### Data for processing:

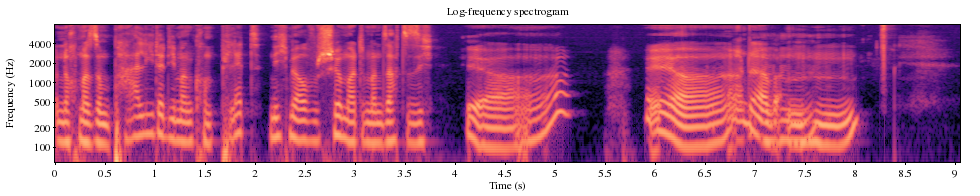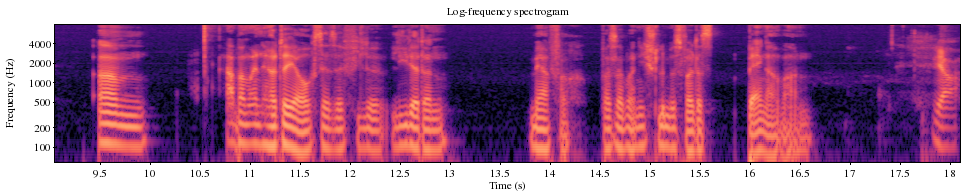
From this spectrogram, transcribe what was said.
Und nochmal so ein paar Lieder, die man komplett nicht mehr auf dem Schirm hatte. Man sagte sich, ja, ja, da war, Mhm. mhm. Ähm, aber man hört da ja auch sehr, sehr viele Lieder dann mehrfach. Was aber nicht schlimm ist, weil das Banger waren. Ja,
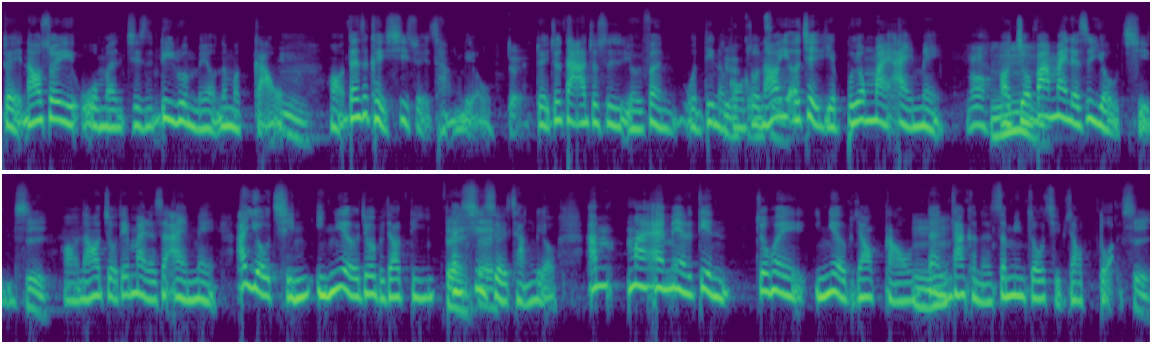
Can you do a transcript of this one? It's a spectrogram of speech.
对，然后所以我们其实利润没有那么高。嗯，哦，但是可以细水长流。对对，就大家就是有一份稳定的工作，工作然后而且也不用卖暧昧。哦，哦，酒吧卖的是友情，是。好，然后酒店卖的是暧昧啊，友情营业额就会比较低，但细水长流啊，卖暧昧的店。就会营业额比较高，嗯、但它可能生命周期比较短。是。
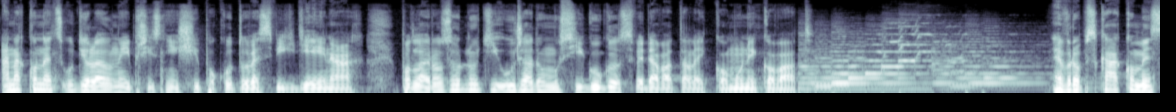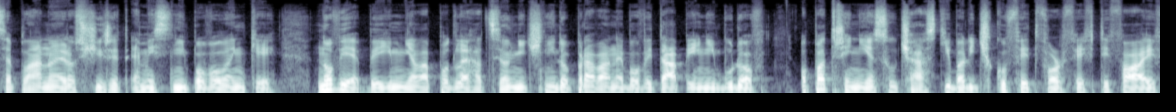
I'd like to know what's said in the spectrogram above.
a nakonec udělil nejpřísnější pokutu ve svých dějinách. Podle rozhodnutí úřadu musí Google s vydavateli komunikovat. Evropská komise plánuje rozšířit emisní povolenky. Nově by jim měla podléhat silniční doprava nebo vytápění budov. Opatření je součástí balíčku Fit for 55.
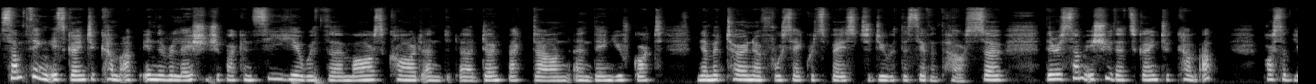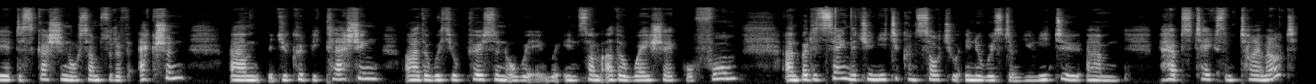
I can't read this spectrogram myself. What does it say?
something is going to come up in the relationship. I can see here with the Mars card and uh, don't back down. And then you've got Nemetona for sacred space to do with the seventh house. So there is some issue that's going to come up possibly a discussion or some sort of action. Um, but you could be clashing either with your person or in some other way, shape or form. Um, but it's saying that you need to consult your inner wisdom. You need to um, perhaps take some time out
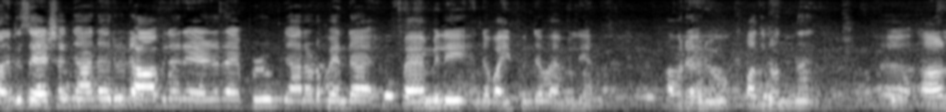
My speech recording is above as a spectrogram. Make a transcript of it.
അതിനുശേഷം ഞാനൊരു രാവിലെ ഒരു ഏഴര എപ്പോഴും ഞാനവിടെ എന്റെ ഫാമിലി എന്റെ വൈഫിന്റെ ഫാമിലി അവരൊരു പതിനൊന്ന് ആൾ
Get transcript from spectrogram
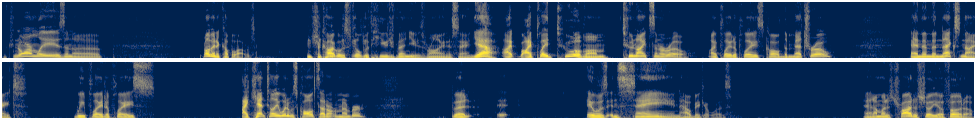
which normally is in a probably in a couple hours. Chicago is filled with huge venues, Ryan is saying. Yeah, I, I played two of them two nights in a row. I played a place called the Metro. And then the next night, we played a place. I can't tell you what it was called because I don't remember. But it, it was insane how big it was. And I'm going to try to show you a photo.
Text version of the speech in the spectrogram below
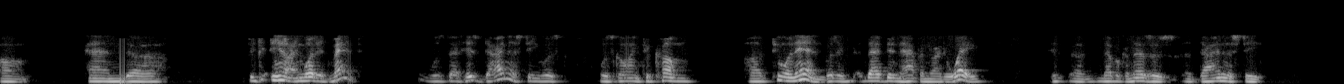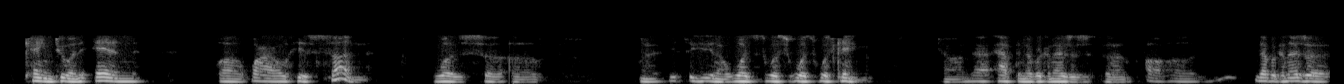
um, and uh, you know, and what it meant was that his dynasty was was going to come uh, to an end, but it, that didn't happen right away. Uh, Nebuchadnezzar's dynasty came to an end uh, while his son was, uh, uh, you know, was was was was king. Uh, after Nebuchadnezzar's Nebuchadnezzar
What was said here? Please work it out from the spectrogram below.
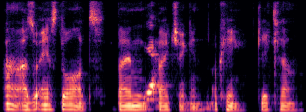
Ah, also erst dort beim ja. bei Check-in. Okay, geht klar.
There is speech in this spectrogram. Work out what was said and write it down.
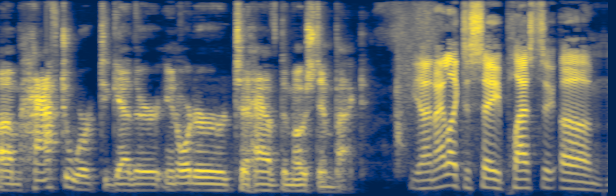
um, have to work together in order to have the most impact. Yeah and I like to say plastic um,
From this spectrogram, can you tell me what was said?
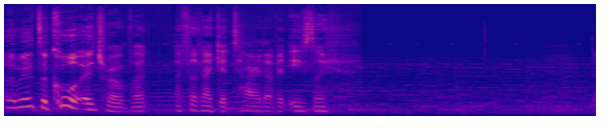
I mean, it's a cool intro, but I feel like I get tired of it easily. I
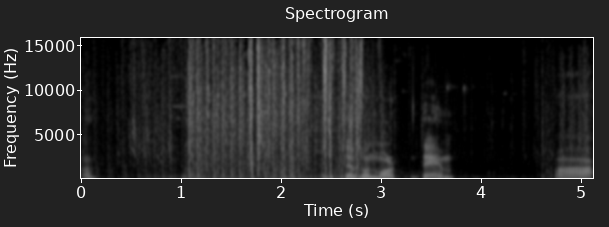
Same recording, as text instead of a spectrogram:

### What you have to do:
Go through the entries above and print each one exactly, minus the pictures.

### Answer to the exercise:
From this spectrogram, transcribe what was said.
Und nochmal so ein paar Lieder, die man komplett nicht mehr auf dem Schirm hatte. Man sagte sich, ja, ja, da war, Mhm. mhm. Ähm, aber man hört da ja auch sehr, sehr viele Lieder dann mehrfach. Was aber nicht schlimm ist, weil das Banger waren. Ja,
Can you do a transcript of this one? It's a spectrogram of speech.
对，然后所以我们其实利润没有那么高。嗯，哦，但是可以细水长流。对对，就大家就是有一份稳定的工作，工作然后而且也不用卖暧昧。哦，哦，酒吧卖的是友情，是。好，然后酒店卖的是暧昧啊，友情营业额就会比较低，但细水长流啊，卖暧昧的店。就会营业额比较高，嗯、但它可能生命周期比较短。是。
I'd like to know what's said in the spectrogram above.
a nakonec udělil nejpřísnější pokutu ve svých dějinách. Podle rozhodnutí úřadu musí Google s vydavateli komunikovat. Evropská komise plánuje rozšířit emisní povolenky. Nově by jim měla podléhat silniční doprava nebo vytápění budov. Opatření je součástí balíčku Fit for 55.
I can't read this spectrogram myself. What does it say?
something is going to come up in the relationship. I can see here with the Mars card and uh, don't back down. And then you've got Nemetona for sacred space to do with the seventh house. So there is some issue that's going to come up possibly a discussion or some sort of action. Um, but you could be clashing either with your person or in some other way, shape or form. Um, but it's saying that you need to consult your inner wisdom. You need to um, perhaps take some time out
My speech recording is above as a spectrogram. Make a transcript of it.
അതിനുശേഷം ഞാനൊരു രാവിലെ ഒരു ഏഴര എപ്പോഴും ഞാനവിടെ എന്റെ ഫാമിലി എന്റെ വൈഫിന്റെ ഫാമിലി അവരൊരു പതിനൊന്ന് ആൾ
Get transcript from spectrogram
which normally is in a probably in a couple hours. Chicago is filled with huge venues, Ryan is saying. Yeah, I, I played two of them two nights in a row. I played a place called the Metro. And then the next night, we played a place. I can't tell you what it was called because I don't remember. But it, it was insane how big it was. And I'm going to try to show you a photo.
Text version of the speech in the spectrogram below
um, and uh, you know, and what it meant was that his dynasty was was going to come uh, to an end, but it, that didn't happen right away. Uh, Nebuchadnezzar's dynasty came to an end uh, while his son was, uh, uh, you know, was was was was king. Uh, after Nebuchadnezzar's Nebuchadnezzar
What was said here? Please work it out from the spectrogram below.
Ah, also erst dort beim ja. bei Check-in. Okay, geht klar.
There is speech in this spectrogram. Work out what was said and write it down.
um, have to work together in order to have the most impact. Yeah and I like to say plastic um,
From this spectrogram, can you tell me what was said?
I mean, it's a cool intro, but I feel like I get tired of it easily. I
Same recording, as text instead of a spectrogram:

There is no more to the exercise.